Following a public consultation exercise in 2010 with animal welfare organisations and the circus industry, the Government decided against a ban, and instead published a “tough new licensing scheme” in May 2011, which Defra said would ensure that any circuses in England wishing to show wild animals “will need to demonstrate that they meet high animal welfare standards” before they are granted a licence to keep those animals.

However, this failed to satisfy campaigners and in June 2011 a backbench business debate tabled by a Conservative MP, which had cross-party support, resulted in a unanimous vote in favour of a ban. Consequently MPs and campaigners are now pressing the Government to reconsider its decision in light of the vote and introduce a ban some time next year.

Animal welfare organisations are equally concerned about domestic wild animals which are often regarded as pests or predators by farmers and land owners. Badger culling to control the spread of bovine tuberculosis is one of the main controversies. Bovine TB is a major problem for farmers, but a recent long-term review has concluded that culling is ineffective and suggests vaccination is a better long-term solution. This view is supported by the Badger Trust which believes that the way forward is an injectable and/or an oral vaccine for badgers and also ideally a vaccine for cattle.

Deer stalking, fox snaring and the trapping of wild birds and mammals are all equally controversial and fiercely opposed by animal welfare organisations. But the British Association for Shooting and Conservation argues that pest and predator control is a necessary and integral part of conservation and wildlife management. However, the BASC also stresses that “it is the responsibility of all those involved in pest and predator control to ensure their methods are legal, humane and carried out with sensitivity and respect for other countryside users.”

Domestic pets, in particular dogs, are often the subject of controversy, the most recent being ‘handbag dogs’ and ‘status dogs’.

The current fashion started by ‘celebrities’ for carrying bichon frise, chihuahuas, shih tzus and other tiny dogs in handbags has been strongly criticised by animal charities who warn that the dogs’ ability to behave normally is being restricted, which can in turn lead to behavioural problems.
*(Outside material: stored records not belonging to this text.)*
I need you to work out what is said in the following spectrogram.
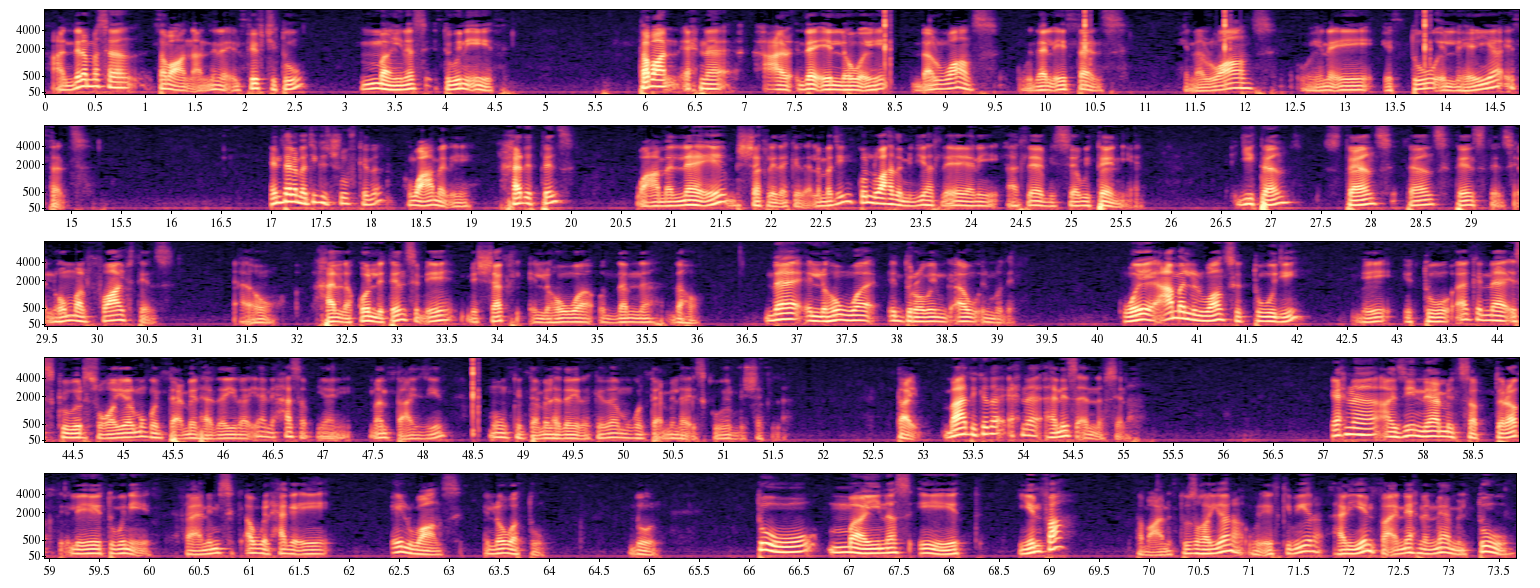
عندنا مثلا طبعا عندنا ال 52 minus 28 طبعا إحنا ده إيه اللي هو إيه؟ ده الوانس وده الايه التنس هنا الوانس وهنا إيه؟ التو اللي هي التنس أنت لما تيجي تشوف كده هو عمل إيه؟ خد ال tens وعمل لها إيه؟ بالشكل ده كده. لما تيجي كل واحدة من دي هتلاقيها يعني هتلاقيها بتساوي تاني يعني. دي tens tens tens tens tens اللي هما ال five tens أهو خلى كل tens بايه بالشكل اللي هو قدامنا ده أهو. ده اللي هو الدروينج أو الموديل. وعمل الوانس التو دي بال two أكنها square صغير ممكن تعملها دايرة يعني حسب يعني ما أنت عايزين. ممكن تعملها دايرة كده ممكن تعملها square بالشكل ده. طيب بعد كده إحنا هنسأل نفسنا. إحنا عايزين نعمل subtract ل 28 فهنمسك أول حاجة إيه؟ ال ones اللي هو 2 دول. 2 minus 8 ينفع؟ طبعا ال 2 صغيرة وال 8 كبيرة. هل ينفع إن إحنا نعمل 2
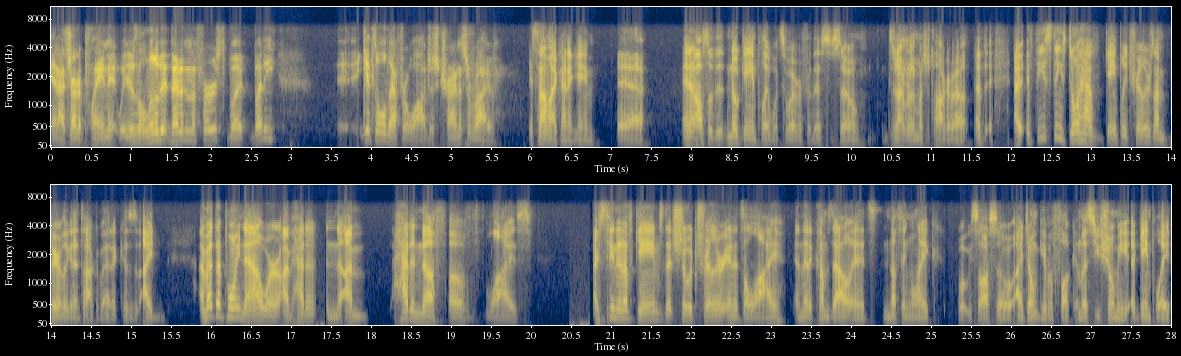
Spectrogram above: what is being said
and I started playing it. It was a little bit better than the first, but buddy, it gets old after a while just trying to survive. It's not my kind of game, Yeah. And also there's no gameplay whatsoever for this, so there's not really much to talk about. If, if these things don't have gameplay trailers, I'm barely going to talk about it because I I'm at that point now where I've had en- I'm had enough of lies. I've seen enough games that show a trailer and it's a lie, and then it comes out and it's nothing like what we saw. So I don't give a fuck unless you show me a gameplay.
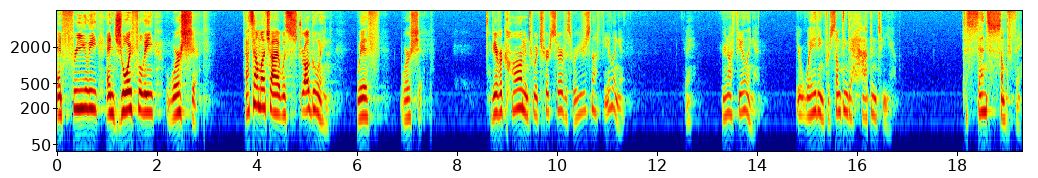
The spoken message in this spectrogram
and freely and joyfully worship? That's how much I was struggling with worship. Have you ever come into a church service where you're just not feeling it? Okay? You're not feeling it. You're waiting for something to happen to you, to sense something.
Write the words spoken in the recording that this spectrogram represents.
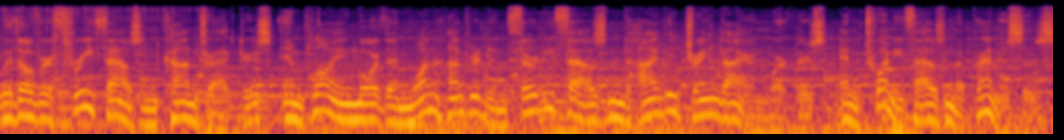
With over 3,000 contractors employing more than 130,000 highly trained ironworkers and 20,000 apprentices,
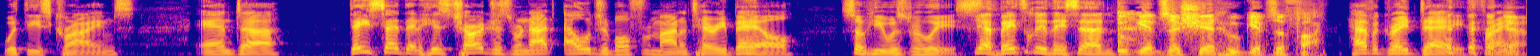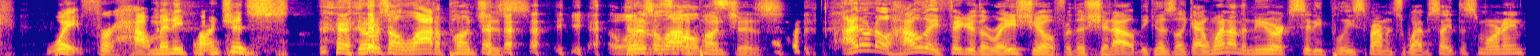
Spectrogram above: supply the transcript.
with these crimes, and uh, they said that his charges were not eligible for monetary bail, so he was released. Yeah, basically they said, Who gives a shit? Who gives a fuck? Have a great day, Frank. Wait, for how many punches? There was a lot of punches. lot There's of a lot of punches. I don't know how they figure the ratio for this shit out because, like, I went on the New York City Police Department's website this morning,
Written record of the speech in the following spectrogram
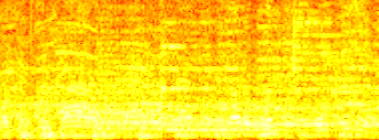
Left in the first half. Seven, Lincoln 14.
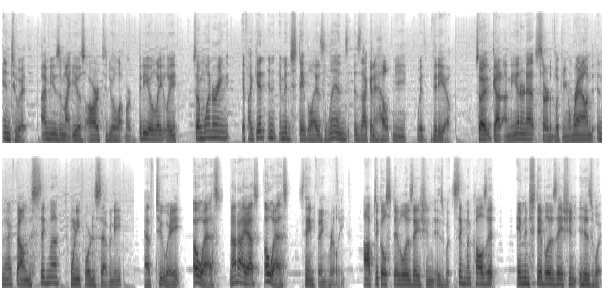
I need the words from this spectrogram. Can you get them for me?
into it? I'm using my EOS R to do a lot more video lately, so I'm wondering if I get an image stabilized lens, is that gonna help me with video? So I got on the internet, started looking around, and then I found the Sigma 24 to 70 f2.8 OS, not IS, OS, same thing really. Optical stabilization is what Sigma calls it. Image stabilization is what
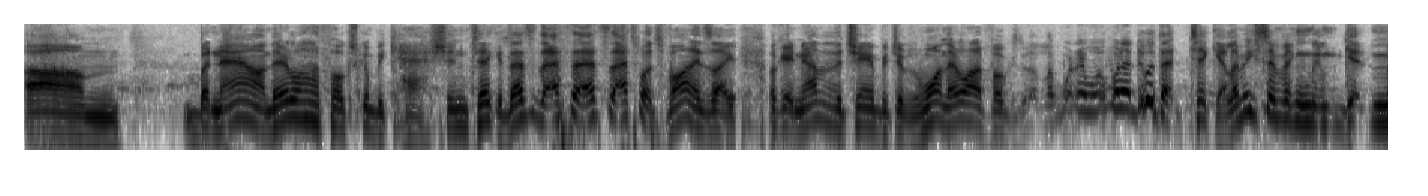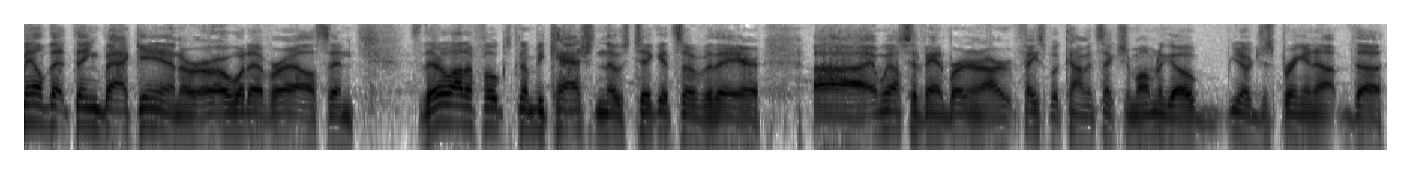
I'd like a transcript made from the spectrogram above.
Um, but now there are a lot of folks going to be cashing tickets. That's, that's that's that's what's fun. It's like okay, now that the championship's won, there are a lot of folks. What, what, what do I do with that ticket? Let me see if I can get mail that thing back in or, or whatever else. And so there are a lot of folks going to be cashing those tickets over there. Uh, and we also had Van Burden in our Facebook comment section a moment ago. You know, just bringing up the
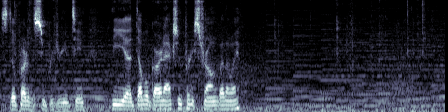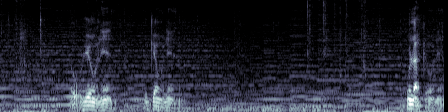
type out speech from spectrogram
Still part of the Super Dream Team. The uh, double guard action pretty strong, by the way. Oh, we're going in. We're going in. We're not going in.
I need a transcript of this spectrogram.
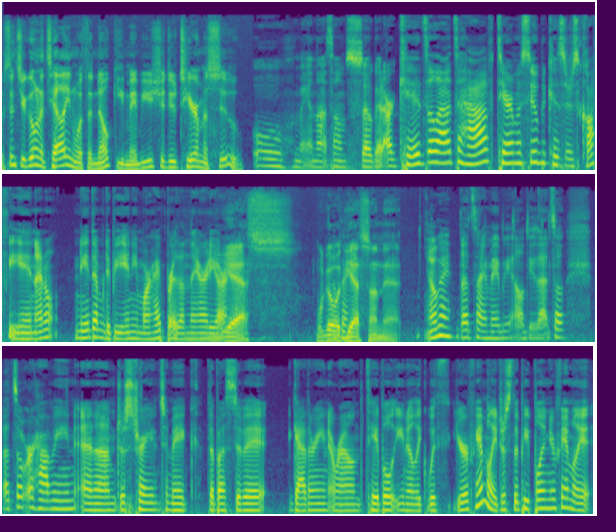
since you're going Italian with the gnocchi, maybe you should do tiramisu. Oh man, that sounds so good. Are kids allowed to have tiramisu because there's coffee and I don't need them to be any more hyper than they already are. Yes, we'll go okay. with yes on that. Okay, that's fine. Maybe I'll do that. So that's what we're having, and I'm just trying to make the best of it. Gathering around the table, you know, like with your family, just the people in your family. It,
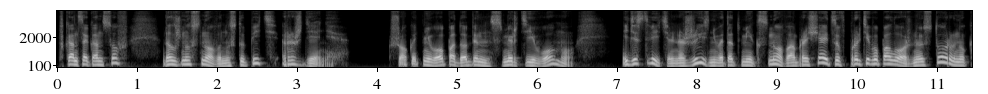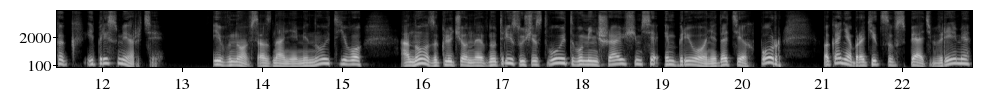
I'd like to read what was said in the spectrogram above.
В конце концов, должно снова наступить рождение. Шок от него подобен смертьевому, и действительно, жизнь в этот миг снова обращается в противоположную сторону, как и при смерти. И вновь сознание минует его — оно, заключенное внутри, существует в уменьшающемся эмбрионе до тех пор, пока не обратится вспять время,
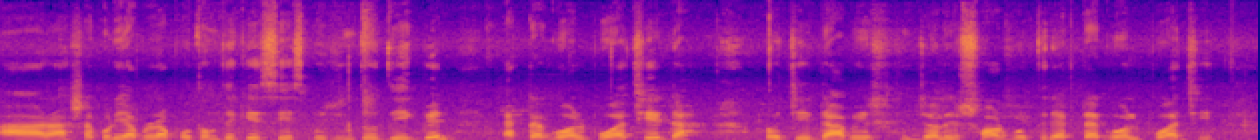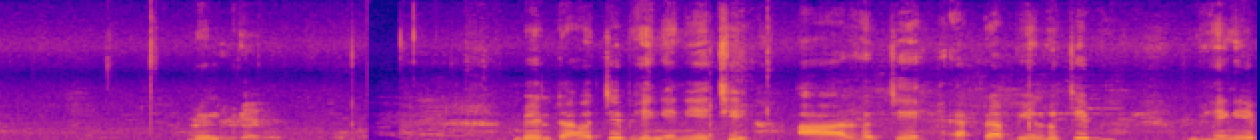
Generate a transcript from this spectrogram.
আর আশা করি আপনারা প্রথম থেকে শেষ পর্যন্ত দেখবেন। একটা গল্প আছে, ডা, হচ্ছে ডাবের জলের শরবতের একটা গল্প আছে। বেল, বেলটা হচ্ছে ভেঙে নিয়েছি। আর হচ্ছে একটা বেল হচ্ছে ভেঙে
According to The Blue Cross, the number of miniature dogs given up or abandoned has more than tripled in the past five years.

So-called ‘status dogs’ such as Rottweillers and Staffordshire Bull Terriers are bought to give their owners a tougher image; they are also used for dog fighting and to intimidate other people. In addition to concerns about human safety, the RSPCA reports that these ‘status dogs’ often suffer violence at the hands of their owners and are forced to take part in fights which result in the dogs sustaining serious injuries.

The Dangerous Dogs Act Study Group (DDASG) and Lord Redesdale criticised the Government for what they saw as its part in the ongoing problem of ‘status dogs’ by making them appeal to those wishing to intimidate others and rebel against the existing law.

Lord Redesdale said: “Banning the Pit Bull Terrier in 1991 was a huge mistake. Creating a picture to the general public that certain breeds of dog are dangerous and others not is hugely irresponsible.” 

Reproduced from


So there it is in short – and why the British view on animal welfare goes back a long time.

We fight on, trying to improve generally good legislation when we can.

One thing is for sure, when the UK formally leaves the EU, animal welfare legislation will improve even more.

The UK will take back control of the UK; and as a result, UK animal welfare groups will campaign even harder for even better welfare legislation.

You  could say that for the UK, the animal welfare future is looking good. SAV.